    The above mentioned Midrash noted that there are 8 words of this verse, and the number 8 also clearly hints to the 8 strings of Tzitzis, and also to Tefillin, which are two rectangular four sided leather boxes, one on the arm and one on the head, with each box containing four paragraphs of the Torah written on parchment, thus outwardly and inwardly being represented by the number 2 x 4 = 8. It is also possible to find hints to all of these holy themes that we are discussing from the design that appears in the Torah since this verse (Genesis 3:21) is the 77th verse in the Torah, and in that there are 37 letters in this verse, and these numbers too are significant and have previously been discussed above.

    In the context of the Scriptural narrative, these special garments were given by Hashem right after man’s sin and right before his expulsion from Gan Eden, and it is evident that Hashem’s intention in giving them to Adam and Eve was to thereby help them to control their evil inclinations, to elevate them to repent out of love and to sin no more, and eventually to have the ability and power to repair the damage they had caused through their sin and to be able to return and reenter Gan Eden at the appropriate time.

    Similarly for the congregation of Israel, the garments Hashem commanded for us to wear are specifically the Tallis with Tzitzis, and similarly the Tefillin worn as a sign on our arm and on our head, and they are designed to protect us from the evil inclination and to earn for us merit and bring us back to everlasting life in Gan Eden. We were given these Mitzvos directly from Hashem, our G-d, the Creator and King of the universe, and there are unimaginable benefits in store for those who diligently put on these precious articles of apparel that are emblematic of our connection to our people and our connection to Hashem. These matters could be elaborated on at much more length however present time constraints necessitate brevity.
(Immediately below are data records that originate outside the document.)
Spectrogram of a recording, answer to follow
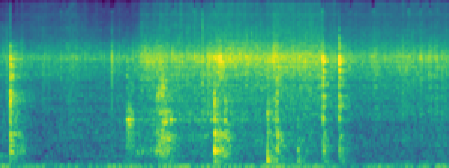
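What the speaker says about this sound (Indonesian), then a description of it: "cabai yang udah di blender ditumis" Blended chili paste, shrimp and meatballs stir-frying in a home-kitchen pan for fried noodles, a steady close sizzle with bursts of crackle and spoon-scraping stirs, no talking.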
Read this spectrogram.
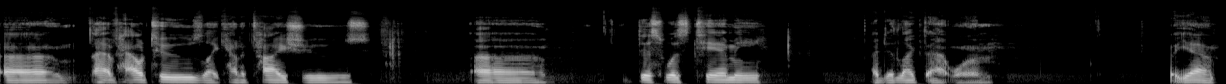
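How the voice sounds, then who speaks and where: A man with a very low voice full of vocal fry chats casually to his viewers. He rambles in a laid-back, unscripted way and drops in casual swearing. The sound is close and dry, with very little room to it. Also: dry recording. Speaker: vlogger. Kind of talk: casual rambling solo vlog talk.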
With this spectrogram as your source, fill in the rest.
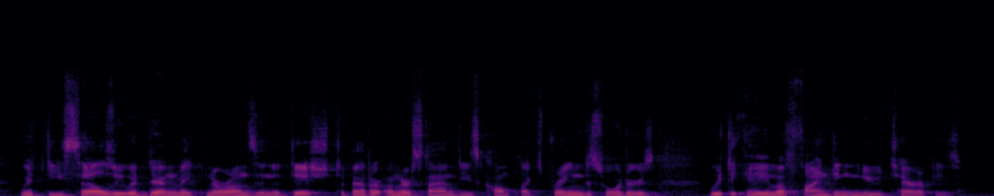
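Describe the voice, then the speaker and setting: Speaking fairly quickly with an Irish accent, a man uses a fairly high pitch and ordinary pitch variation. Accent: Irish, noticeable. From Ireland, Dublin. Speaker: neuroscience researcher, award recipient. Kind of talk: award acceptance speech. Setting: stage with audience in amphitheatre.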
    At any rate we have seen that the Talis and Tzitzis are hinted in Hashems’ kindness at the beginning of the Torah in the giving of garments to Adam and Eve, and likewise the Talis and Tzitzis are hinted the end of the Torah which discusses Hashem’s kindness in burying Moshe Rabbeinu, since as was already discussed in a previous comment the long standing tradition for Jewish burial is that the body is buried wrapped in a Talis with Tzitzis.
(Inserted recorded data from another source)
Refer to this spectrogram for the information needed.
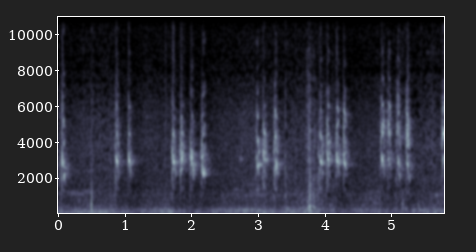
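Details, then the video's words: Juvenile yellow-vented bulbul calling to its parent with uneven groups of bright, high chirps, some single and some in threes or fours, over a noisy background with a brief low thump. "SUARA BURUNG TRUCUKAN ANAKAN MEMANGGIL INDUKNYA"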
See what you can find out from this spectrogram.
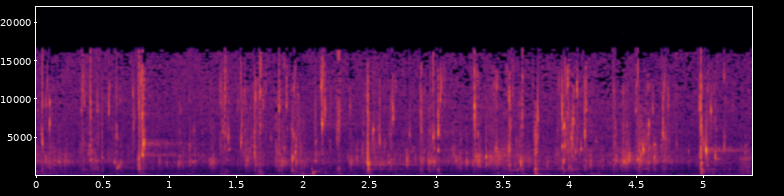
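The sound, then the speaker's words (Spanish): Bath water with bubbles: faint trickling and dripping with many small bubbly pops and light splashes at an irregular rhythm. “El sonido del baterista estaba tomando un baño con burbujas y todo.”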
    Another great kindness of Hashem evident in the beginning of the Torah is His arranging for the union of man and woman in holy marriage. The Torah describes how Hashem did this kindness for the first man and woman, Adam and Eve, and similarly for all their progeny in all generations, and it is also the long standing Jewish tradition for the bride and groom to stand under the canopy of a Talis with Tzitzis when they unite as one at the wedding ceremony, at the very beginning of their new life together.

    As we approach the Judgment Day of Rosh Hashonah, the beginning day on which man was created, sinned, and was judged, and the day that Hashem clothed man in the special “Kosnos Or,” it certainly would be proper for all of us to make good resolutions, to “choose life,” to increase our study of Torah and our observance of Mitzvos, and especially the Mitzvos of Tzitzis and Tefilllin, reciting Shma and praying to G-d, and especially Mitzvah of following the kind and merciful ways of Hashem.

    This will surely help improve the world, in numerous personal and communal ways, and further ensure that we receive favorable judgments from Hashem, including being inscribed and sealed in the Book of Life, and for the gathering in of our people with love from the four corners of the earth to our holy land of Israel, with the coming of our righteous Moshaich very soon indeed.

    Best wishes for a Shona Tova U’Mesukah U’Geulah to all!

    (To be continued.)

    Note: The planed completion of this essay will focus on the Mishkon and the priestly garments, which are also mentioned at the end of Sedrah Bamidbar, after the census of Israel and the arrangement of the camp, where the Torah discusses the way the Mishkon and the priestly garments were assembled and transported by the Leviim on the journeys in the desert, and IYH more correspondences to the Mitzvos of reciting the Shma and praying to Hashem and wearing a Talis with Tzitzis and Tefillin will be explained.